Outdoor notes

Jim FreemanIn The Open

June 28, 2013

Animal ‘orphans’ usually aren’t

This is the time of year that wildlife professionals get calls from concerned people regarding “abandoned” whitetail deer fawns.

Unless you actually see the mother killed, i.e. struck by a car right in front of you, the assumption should be that the fawn is simply hiding. Deer aren’t always the smartest of animals, so sometimes the mother will attempt to “hide” its baby in plain sight; in most cases the fawn will simply lay there, giving people the impression that it has been “abandoned.” Very rarely do animal mothers abandon their young, in most cases the mother may be nearby but afraid to approach because of the presence of a large predator – you!

The fawn doesn’t need to be rescued. Leave it alone (and make sure your dogs leave it alone), and the mother will come and get it when she feels it is safe to approach.

By the way, in most instances it is illegal for private citizens to possess wild animals, so don’t try to adopt the wild baby. In most cases these situations end in heartbreak. What generally happens is that the person finds they are unable to care for the animal and it is ultimately destroyed because deer rehabilitators are few and far between.

The Division of Wildlife also offers the following tips to help avoid wildlife orphans:

- Check for nests before cutting down a tree or clearing brush. It is best to cut trees and clear brush in the autumn when nesting season is over.

- Place caps on all chimneys, vents and window wells to prevent animals from nesting there.

- Keep your pets under control so that they do not injure wild animals.

- Educate children to respect wild animals and their habitat, and not to try and catch or harass them.

- Exercise caution when driving and watch the roadsides for wild animals, especially at dawn and dusk.

- Conserve habitat for wildlife.

For more information refer to the Ohio Division of Wildlife pamphlet “Wildlife Orphans? Think Before You Act” available at or call the Ohio Department of Natural Resources-Division of Wildlife, District 4 office at 740-589-9930.
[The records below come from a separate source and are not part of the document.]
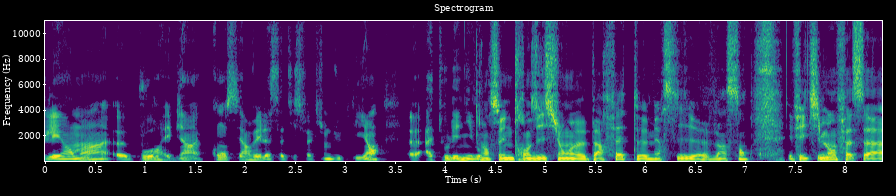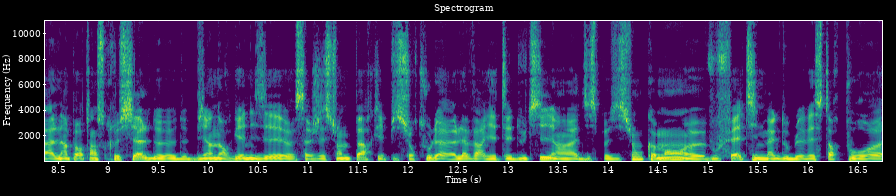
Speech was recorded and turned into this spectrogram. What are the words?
clé en main pour eh bien conserver la satisfaction du client à tous les niveaux. C'est une transition parfaite, merci Vincent. Effectivement, face à l'importance cruciale de, de, bien organiser sa gestion de parc et puis surtout la, la variété d'outils hein, à disposition, comment vous faites in MacW Store pour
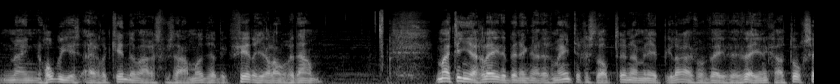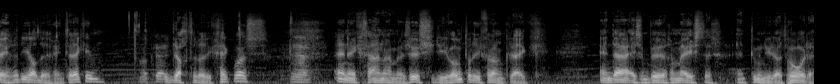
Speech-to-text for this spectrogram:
mijn hobby is eigenlijk kinderwagens verzamelen. Dat heb ik 40 jaar lang gedaan. Maar tien jaar geleden ben ik naar de gemeente gestapt... en naar meneer Pilar van VVV. En ik ga toch zeggen, die hadden er geen trek in. Okay. Die dachten dat ik gek was. Ja. En ik ga naar mijn zusje, die woont al in Frankrijk. En daar is een burgemeester. En toen hij dat hoorde,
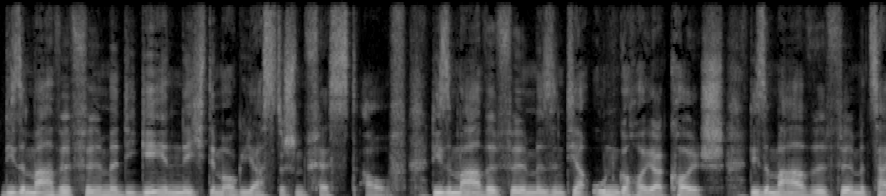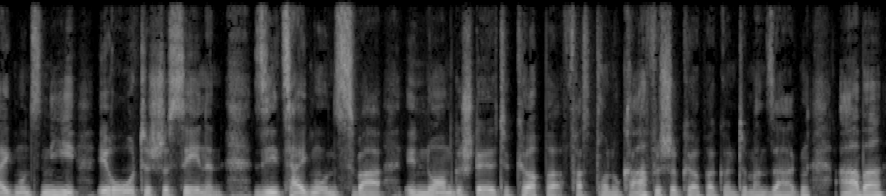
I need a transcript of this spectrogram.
diese Marvel-Filme, die gehen nicht im orgiastischen Fest auf. Diese Marvel-Filme sind ja ungeheuer keusch. Diese Marvel-Filme zeigen uns nie erotische Szenen. Sie zeigen uns zwar enorm gestellte Körper, Körper, fast pornografische Körper könnte man sagen, aber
Hunter Education Camp slated

Camp Heritage, Inc, in conjunction with the Athens Fish & Game Club and the Ohio Department of Natural Resources Division of Wildlife, is hosting the annual Hunter Education Camp the weekend of July 12-14, 2013. According to the Division of Wildlife, the camp is held for youths ages 9-15 who have not successfully completed a hunter education course. Pre-registration is required and is limited to the first 50 campers.

During the three-day camp each participant, under full supervision, will shoot .22 rifles, shotguns, muzzleloaders, and archery equipment. They will also learn wilderness survival skills, first aid, and hunter ethics. This is a sleepover event with participants staying in cabins provided by the camp. The participants will be grouped by gender for sleeping. Adult staff will also be camping overnight.

Please note this is for youth who have not already successfully completed a hunter education course. There is no charge for participants, as the weekend is grant funded and operated by Division of Wildlife staff, members of the Athens Fish & Game Club, certified instructors, and local sportsmen and sportswomen. Upon successful completion of the course (pass test with a score of 80% or better) participants will be issued an official certification card necessary for all first time license purchases.

The Camp Heritage facility is located at 600 Robinette Ridge Road, New Marshfield. For more information or to register for the workshop, please contact Tara Riley at 740-591-9650, or check out the Camp Heritage website at

Jim Freeman is wildlife specialist for the Meigs Soil and Water Conservation District and a long-time contributor to the Sunday Times-Sentinel. He can be contacted weekdays at (740) 992-4282 ext. 109 or at